By Catherine O’Leary, RN, managing director, healthcare advisory/CDI, KPMG.
COVID-19 is imposing a humanitarian and economic toll around the world, and healthcare providers are on the front lines of the response. New COVID-19 medical codes that went into effect on April 1 have an important part in clinical decision making, disease surveillance, population health management and research on the pandemic.
The new codes allow healthcare officials, clinicians, and researchers to capture claims data and use the information to better inform a course of action tied to COVID-19, whether that is for setting aside more beds, creating special units to handle the highly contagious viral infection, routing ambulances to facilities that can handle the emergency or other responses.
Because of the evolving situation, codes are rapidly changing. With every coding update, it is vital for everyone involved in the reporting of claims data, such as coding professionals, clinical documentation improvement specialists, healthcare IT professionals and coding auditors to respond to the changes.
All COVID-19 confirmed cases, documentation of a positive COVID-19 result, or a presumptive positive COVID-19 test result should be coded as U07.1, COVID-19. As a general rule, it is still imperative to follow the Official Coding Guidelines in the selection of principal or first-listed diagnosis (i.e., sepsis, obstetrics, etc.). Furthermore, it is important to report the other conditions/co-morbidities to present the overall severity and risk of mortality of a patient. If a patient presents with signs and symptoms with no definitive diagnosis, there are codes available to capture the reason for the encounter.

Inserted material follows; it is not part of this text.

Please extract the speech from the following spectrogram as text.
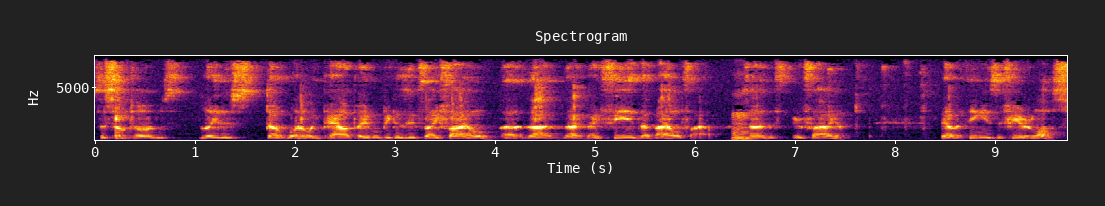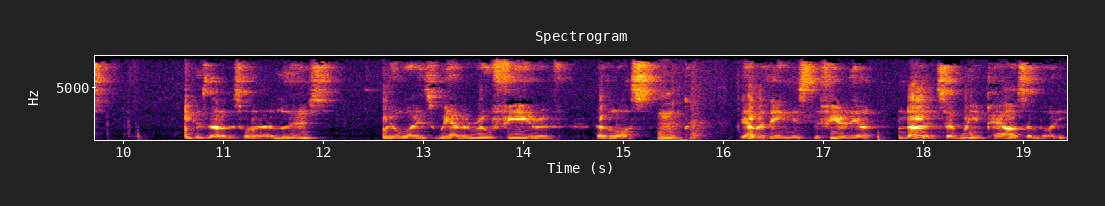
So sometimes leaders don't want to empower people because if they fail, uh, they, they, they fear that they'll fail. Mm. So the fear of failure. The other thing is the fear of loss, because none of us want to lose. We always we have a real fear of, of loss. Mm. The other thing is the fear of the unknown. So if we empower somebody,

For patient discharges prior to April 1, providers should use the supplemental ICD-10-CM coding guidance for reporting cases related to COVID-19.
The tables accompanying this post outline some of the signs and symptoms, as well as codes for a diagnosis, related to COVID-19.
Telehealth guidance and COVID-19 coding
We are getting a lot of questions tied to telehealth, especially since the Coronavirus Aid, Relief, and Economic Security (CARES) Act, health plans, and Centers for Medicare & Medicaid eased several of restrictions.
This is the guidance that we’re receiving on telehealth:
- Services provided do not need to be COVID-19 related and can be offered in all settings, including a patient’s home.
- Payers will not enforce the requirement that patients will have an existing relationship with the physician (clinician?) providing telehealth.
- Physicians in one state may provide services to patients in another state, but state licensure applies.
- Providers will be reimbursed at the same rates as if the service was provided in person.
- Telehealth claims should properly reflect the place of service code (02-Telehealth).
With the coding guidance from CDC, the onus is still on healthcare providers to stay informed about the current regulations, as well as potential changes to ensure that COVID-19 encounters are recorded appropriately. Also, the data gathering helps with clinical decision making for quality patient care, disease surveillance, population health management, research and regulatory mandates.